3. "Let me show you how I'd check for the /m/ sound in the word moon. Now remember, we are looking for the "mmm" sound that we made as we rubbed our tummies after a delicious snack. You say the worm moon. Do you hear the /m/ sound? Where do you hear that sound, at the beginning of the word or at the end of the word?" Go through this same process with the words:  milk, mango, mustard, and apple. (I threw apple in there just to make sure that the students understand the /m/ sound. I don't want them to think that every type of food starts with /m/ even though 3 of the 4 words I have them do start with m).


4. "Now let's all try a tongue twister with the letter m. Take a look at our poster and repeat this after me: "Miss Mouse Munches on Marevelous Meatballs." Let's all say it three more times so that we can all become very familiar with it." The last time say it with extra emphasis on the /m/ sound in each word. Break the /m/ sound off of each word so that the children notice it more clearly (example-/m/ouse).
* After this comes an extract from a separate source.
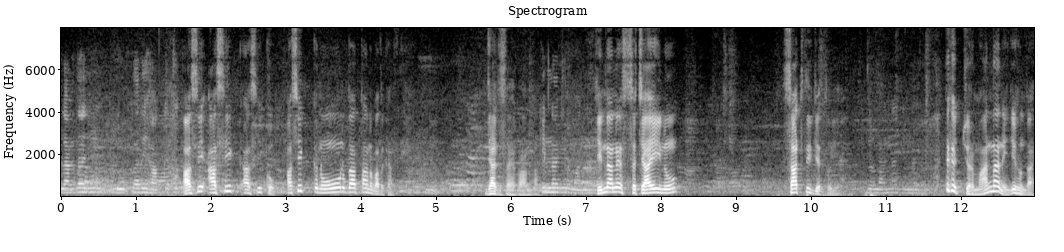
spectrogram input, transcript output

5. Next, pass out primary papers and pencils to each child. Then, model how to write the letter m, both the uppercase and lowercase on the dry erase board marked with lines. Say: "Capital M's look almost like a zig zag line except that you stop at the dotted lines for two middle lines in the letter. Look up here, and I will show you. For the lowercase m, take your pencil and start at the fence. Go all the way down to the sidewalk, and come back up to the fence, making a hump as you bring your pencil back down to the sidewalk. Do the same thing, come back up to the fence and make another hump and go straight back down to the sidewalk. I will walk around, and once I have marked on your paper, I want you to make nine more m's on your paper."


5. "Now we are going to do some more practice! I am going to show you some pictures that contain two objects on them, and I want you to raise your hand and tell me that name of the object that has the sound /m/ in it. Okay, are you ready? Let's get started!" Show the students each picture card one at a time and ask them questions. "Do you hear /m/ in mushroom or in tree? In nickel or dime? Run or game? Movie or toy?" Then, take the lesson one step further and ask students other questions to help them apply it in another way. Say: "Whenever you hear the /m/ sound in any of the words I say, I want you to rub your tummy to signal the "mmm mmm" that we hear when we say /m/. Okay here we go: man, cat, match, bug, game, home, grog, and make.



6. Say: "Let's look at the book, Marcus and the Mail." This book is written by Joanne Meier, and it features several words that have the /m/ sound to help reinforce this phoneme. Say: "One day Marcus receives a book in the mail about the moon. He reads this book with his mother. What do you think he is going to learn?" After you read this book, ask the students what words they heard that had the /m/ sound. Then, tell them to go back to their desk and draw out the events that took place in the book (if you do not have time leave this part out of the lesson). They may color these as well. Display their work in the classroom.


7. Lastly, guide the students in an exercise to help them distinguish between rhyming words that have /m/ in them. Write the word man on the board, then model how to know if the word is man or can. Say: "The m tells me to rub my tummy –"mmm mmm good." I know that the word is man because it has the /m/ sound and can doesn't. You try a few! Have the following words written on the board: MOON, MAP, MEET, and MAKE. Then, have two words written on index cards, and ask the following questions: Is this moon or soon? (MOON) Cap or map? (MAP) Feet or meet? (MEET) Make or take? (MAKE)



Assess the students by passing out a worksheet (found on the link below). On this worksheet, the students must draw a line to the objects that begin with the letter m. Call each student up the your desk to individually quiz him or her on the assessment in number 8 as well as have them repeat the name of each object on their worksheet, making sure that they are saying the /m/ sound very clearly.


Resources and URL's


Meier, Joanne. Marcus and the Mail: The sound of M. New York. Child's World Publisher, 2004.


Tongue Twisters:

Cox, Tanya. "Mrs. Cox's Kindergarten class"



DLTK's sites: Kidzone Fun Facts for kids. "Beginning Consonant Sounds"



Index to Doorways